HYDERABAD: Prescribing ranitidine as medicine for acidity, ulcers and other gastrointestinal problems must be stopped forthwith for patient safety, rather than inspecting manufacturing units in the state, pharma experts have stated. They observed that the need of the hour is to educate people that ranitidine, the most commonly used medicine for diabetes, heart diseases, ulcers, geriatric and gastrointestinal ailments, has traces of carcinogenic elements. They must shift to alternative medications, suggested Dr Sanjay Reddy, president of Telangana Pharma Society. He said, “The Drug Controller must, in coordination with the TS Medical Council and health department, issue instructions that doctors stop prescribing ranitidine. Presently, it is only an advisory that is hardly being followed. Doctors must be ordered to stop prescribing this medicine.” The antacid is used by a large section of the population on a daily basis. This is a cause for concern, as use of this drug leads to buildup of toxic elements in the body and can lead to development of cancer cells, Dr Sanjay warned.
Seventeen fresh cases of dengue were reported in Lucknow on Thursday. This is the maximum number of infected patients in a day this season. With these, the total number of dengue-infected cases has reached 267 this year, according to experts. The 17 cases have been reported from Vikas Nagar, Indira Nagar, Sitapur Road, Bangla Bazaar, LDA Colony, Ruchi Khand, Rashmi Khand, Salehnagar and Ravi Khand localities of the state capital. Among these, Ruchi Khand, Indira Nagar, LDA Colony and Bangla Bazaar have been reporting cases consistently this season, The Times of India reported. “The rain that lashed the city during the day has increased the threat of dengue. Hence, people need to take precautions. Safety from dengue requires clean surroundings so that mosquitoes cannot breed,” Dr Vaibhav Khanna, senior consultant at Healthcity Hospital and a public health expert, told Hindustan Times.
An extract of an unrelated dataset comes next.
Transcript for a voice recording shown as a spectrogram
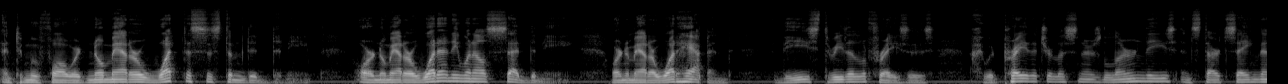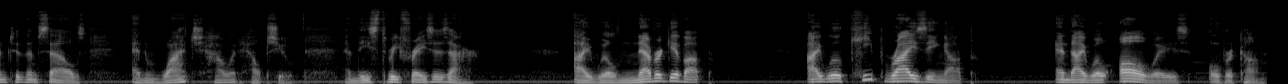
and to move forward no matter what the system did to me, or no matter what anyone else said to me, or no matter what happened. These three little phrases, I would pray that your listeners learn these and start saying them to themselves and watch how it helps you. And these three phrases are I will never give up, I will keep rising up, and I will always overcome.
In a recent press statement, Dr Raman Kumar, president of the Academy of Family Physicians of India, focused on the need to prevent dengue. He said prevention was the best option for dengue. In his statement, he noted, “Make sure children wear full-sleeved shirts, particularly when going out. Also adults need to keep themselves covered to avoid mosquito bites.”